(Date:10/13/2017)... ... 13, 2017 , ... Coveros, a leader in agile coaching ... contract by the Center for Medicare and Medicaid Services (CMS). The Enterprise Agile ... of Agile methodologies in a consistent and high value manner across CMS programs. ...
(Date:10/12/2017)... ... October 12, 2017 , ... ... sleep apnea using cutting-edge Oventus O2Vent technology. As many as 18 ... characterized by frequent cessation in breathing. Oral appliances can offer significant relief to ...
(Date:10/12/2017)... ... 2017 , ... The American College of Medical Informatics (ACMI) will present the ... Opening Session of AMIA’s Annual Symposium in Washington, D.C. AMIA’s Annual Symposium ... a pioneer in the field of medical informatics, this prestigious award is presented to ...

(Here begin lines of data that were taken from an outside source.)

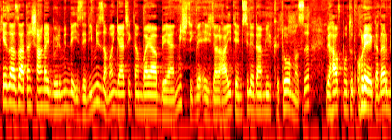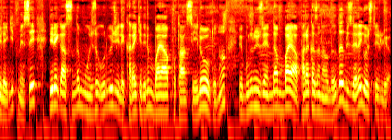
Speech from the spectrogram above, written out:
Keza zaten Şangay bölümünde izlediğimiz zaman gerçekten bayağı beğenmiştik ve ejderhayı temsil eden bir kötü olması ve Hafmot'un oraya kadar bile gitmesi direkt aslında Mucize Böceği ile Kara Kedi'nin bayağı potansiyeli olduğunu ve bunun üzerinden bayağı para kazanıldığı da bizlere gösteriliyor.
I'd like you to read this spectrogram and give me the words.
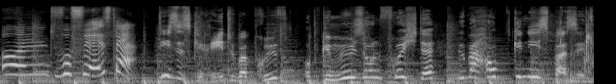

Breaking Medicine News(10 mins):
(Date:10/11/2017)... , Oct. 11, 2017  Caris Life Sciences ... on fulfilling the promise of precision medicine, today announced ... joined Caris, Precision Oncology Alliance™ (POA) as its 17 ... centers, the St. Jude Crosson Cancer Institute will help ... the use of tumor profiling, making cancer treatment more ...
(Date:10/7/2017)... Texas , Oct. 6, 2017   Provista, ... with more than $100 billion in purchasing power, today ... news and information. The Newsroom is the ... and industry trends, infographics, expert bios, news releases, slideshows ... having access to a wealth of resources at their ...
(Date:10/2/2017)... 2, 2017 Diplomat Pharmacy, Inc. (NYSE: ... and Consulting, LLC , and named its founder as ... in Tennessee , will operate under ... EnvoyHealth,s service offerings for health care partners to include ... "In an interoperable world, technology delivers ...
Breaking Medicine Technology: